But, in the spirit of any true skateboarder, they did what came natural to them... the group converged on Boxton Square and skated everything it had to offer as if it was the last time they’d ever skate it, or skate together, again.
Frontside ollies on rooftops, disasters on skyscrapers, fakie 5-0s on train tracks, backside tailslides and backside noseblunt slides on footbridges, carves around overpasses, tailslides on rooftops, hardflips and switch heels off of buildings. They took turns leading the way as the others would joyfully follow. They laughed together. They learned new things from one another and helped anyone who would fall down or become injured. All this, and they wouldn’t stop until the sparrows began to chirp… their first reminder that daytime was on the horizon.
And by morning, when the heat of the early sun would dry the morning mist off of the city's surface, the boys were nowhere to be found... except for Sean. By then, he'd be asleep, next to his skateboard, in his cardboard bed as his father was waking up for work.

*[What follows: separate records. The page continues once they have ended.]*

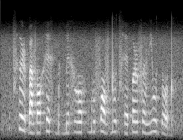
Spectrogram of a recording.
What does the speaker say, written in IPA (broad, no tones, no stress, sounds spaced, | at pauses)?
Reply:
t͡sʰ ɨ ɭ ɓ a v ɾ ɔ x e x ɡ͡b ɘ ɡ͡b e x ɣ o x ɡ͡b u f ɔ v d u t͡sʰ e θ o ɭ f ɘ v j u d ɗ o d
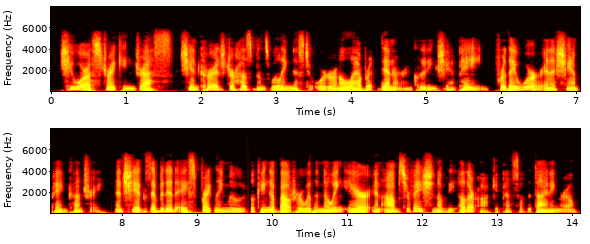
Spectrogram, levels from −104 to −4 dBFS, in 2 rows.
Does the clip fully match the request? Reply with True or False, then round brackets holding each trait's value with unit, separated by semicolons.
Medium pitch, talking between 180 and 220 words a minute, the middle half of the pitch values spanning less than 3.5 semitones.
True (160 Hz; 200 wpm; 2.7 semitones)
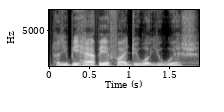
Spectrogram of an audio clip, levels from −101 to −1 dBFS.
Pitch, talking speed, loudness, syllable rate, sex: 90 Hz, 320 wpm, -18 LUFS, 6.4 syllables/s, male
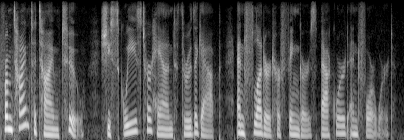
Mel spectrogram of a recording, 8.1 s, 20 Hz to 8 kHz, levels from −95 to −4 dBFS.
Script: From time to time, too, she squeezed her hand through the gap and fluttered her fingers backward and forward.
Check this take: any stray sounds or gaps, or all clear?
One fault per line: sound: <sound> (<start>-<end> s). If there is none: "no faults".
no faults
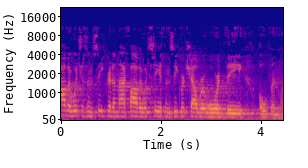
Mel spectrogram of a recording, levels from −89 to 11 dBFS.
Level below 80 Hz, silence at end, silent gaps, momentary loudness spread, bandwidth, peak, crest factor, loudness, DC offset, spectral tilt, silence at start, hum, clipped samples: -50 dBFS; 0 s; none; 9 LU; 11.5 kHz; -8 dBFS; 14 dB; -23 LUFS; under 0.1%; -7 dB/octave; 0 s; none; under 0.1%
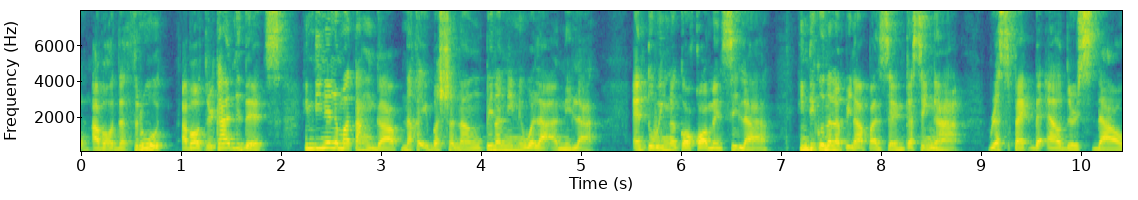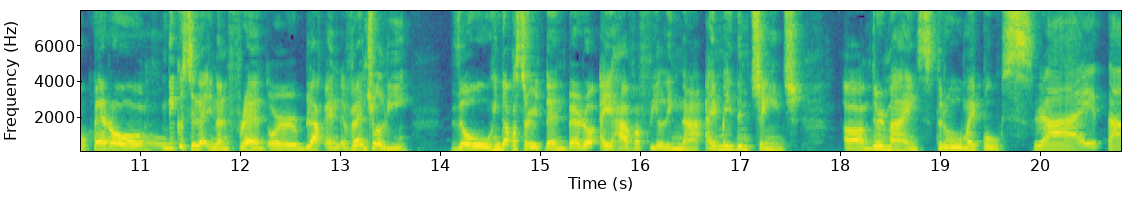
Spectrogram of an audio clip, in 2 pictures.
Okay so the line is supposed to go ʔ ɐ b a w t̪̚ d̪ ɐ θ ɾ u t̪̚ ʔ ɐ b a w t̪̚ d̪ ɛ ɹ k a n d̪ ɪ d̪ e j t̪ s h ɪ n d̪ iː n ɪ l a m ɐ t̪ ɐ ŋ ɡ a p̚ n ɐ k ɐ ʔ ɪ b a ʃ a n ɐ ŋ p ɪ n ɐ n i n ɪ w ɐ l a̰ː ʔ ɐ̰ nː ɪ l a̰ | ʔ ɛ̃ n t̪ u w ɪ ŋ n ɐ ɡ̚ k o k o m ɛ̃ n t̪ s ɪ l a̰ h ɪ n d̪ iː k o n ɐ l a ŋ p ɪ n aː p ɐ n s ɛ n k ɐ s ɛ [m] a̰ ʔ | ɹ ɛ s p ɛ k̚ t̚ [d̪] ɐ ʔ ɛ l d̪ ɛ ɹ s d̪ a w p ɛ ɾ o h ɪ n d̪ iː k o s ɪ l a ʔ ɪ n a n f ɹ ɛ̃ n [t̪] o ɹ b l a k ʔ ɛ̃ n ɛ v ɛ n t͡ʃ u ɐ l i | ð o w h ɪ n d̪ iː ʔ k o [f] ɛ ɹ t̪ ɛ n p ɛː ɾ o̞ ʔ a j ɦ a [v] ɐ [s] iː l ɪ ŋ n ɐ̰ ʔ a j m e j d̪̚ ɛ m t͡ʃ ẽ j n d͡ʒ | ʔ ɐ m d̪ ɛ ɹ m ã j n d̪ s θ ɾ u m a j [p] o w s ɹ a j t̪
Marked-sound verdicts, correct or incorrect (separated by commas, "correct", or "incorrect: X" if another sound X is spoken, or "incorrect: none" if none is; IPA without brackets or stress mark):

The people of Boxton Square would be going about their business. Houses and buildings would be moved, rebuilt and taken down. After a few hours of rest Sean would join his dad for a few afternoon deliveries. He would skate about town, keeping his eyes peeled, quietly hoping that his favorite spots from the night before might remain in tact, while also witnessing the birth of new spots that he’d be able to show his friends come nightfall.
Over the years, some have even speculated that all of this was a dream. A dream of a legend that Sean experienced one night in his sleep. Layer upon layer of one young skateboarder's fantasyland, passed on by word of mouth through the generations of those who choose to believe that such a magical world can, and has, existed.
There's a common saying in skateboarding… some of you may have heard it before, but it goes, "Skate today because tomorrow it might rain." And if you've ever wondered where it came from, well... The Legend of Boxton Square might just be the answer. But, like many of skateboarding's other best-kept secrets... you didn't hear it from me.
- Share on Facebook
- Tweet it
- Share on StumbleUpon